## Instructions to follow
Restate word for word all of the lines below, with each image left out.

## Supplied information
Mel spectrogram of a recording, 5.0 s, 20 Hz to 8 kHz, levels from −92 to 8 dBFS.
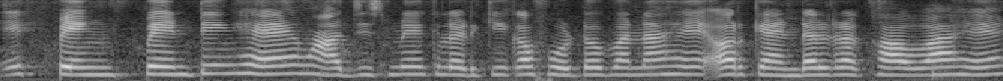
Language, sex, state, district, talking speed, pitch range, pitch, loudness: Hindi, female, Maharashtra, Mumbai Suburban, 205 wpm, 260-275 Hz, 265 Hz, -17 LUFS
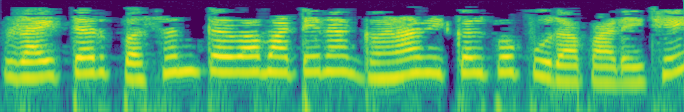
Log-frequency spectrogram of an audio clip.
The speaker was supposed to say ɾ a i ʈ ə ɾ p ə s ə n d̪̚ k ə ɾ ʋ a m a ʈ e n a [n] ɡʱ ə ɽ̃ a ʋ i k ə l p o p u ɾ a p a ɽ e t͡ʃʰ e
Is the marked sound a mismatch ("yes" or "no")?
yes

## Exercise output
Mel spectrogram of a recording, 5.0 s, 20 Hz to 8 kHz, levels from −92 to 8 dBFS.
Language, sex, state, district, talking speed, pitch range, pitch, loudness: Hindi, female, Maharashtra, Mumbai Suburban, 205 wpm, 260-275 Hz, 265 Hz, -17 LUFS
Log-frequency spectrogram of an audio clip.
The speaker was supposed to say ɾ a i ʈ ə ɾ p ə s ə n d̪̚ k ə ɾ ʋ a m a ʈ e n a [n] ɡʱ ə ɽ̃ a ʋ i k ə l p o p u ɾ a p a ɽ e t͡ʃʰ e
Is the marked sound a mismatch ("yes" or "no")?
yes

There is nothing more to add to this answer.